What ultimately determines the future growth of a business depends on the entrepreneurial spark that the individual brings to the enterprise. This, when combined with good practical skills and business management ability, is the best recipe for success. The combination of these three skills sets, together with the drive to take the business as far as it can go, will take an enterprise beyond its limits.
While we need practical, business and entrepreneurial skills to build African industrialists, they must know that success in business is never automatic. It is not strictly based on luck, although a little never hurts. It depends primarily on the owner’s foresight and organisation. Even then, there are no guarantees.
While we need practical, business and entrepreneurial skills to build African industrialists, there are challenges which are out of the control of the potential industrialists. Red tape is still tying down African business, new and old. Petty rules and regulations, incompetence and misplaced “assistance” continue to hinder business expansion and job creation.
Small business owners on a regular basis must negotiate a maze of challenges such as market conditions, supplier reliability, competition, competent workers, taxes, government regulations and more.
Finding a path toward solutions and strategies to those problems, combined with anticipation of making a profit and being one’s own boss provide the fulfilling nature of African industrialism. The drive to succeed has helped build hundreds of African industrialists. As catalysts for national, provincial and local financial prosperity, African industrialists deserve a lot of attention from government agencies where the bureaucratic boulevard can sometimes be a little bumpy.
For example, a Grant Thornton Survey once found that regulation and red tape was cited by 45 percent of business owners in South Africa as the biggest constraint on the growth of their business. The second greatest threat for business owners was the lack of a skilled workforce.
Bribery And Corruption
Also the elimination of bribery and corruption is one of the most formidable challenges facing the private and public sectors, not only in South Africa, but globally.
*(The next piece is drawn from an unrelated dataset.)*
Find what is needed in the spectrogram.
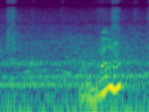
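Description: Low steady background hum with faint voices; a brief distant voice comes in about one and a half seconds in.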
In the interest of our survival and sustainable business for the future: the more people participated as workers, as producers and as consumers, the more sustainable the economy will be.
With more and more emerging black industrialists, the future looks bright.
Dr: Anna Mokgokong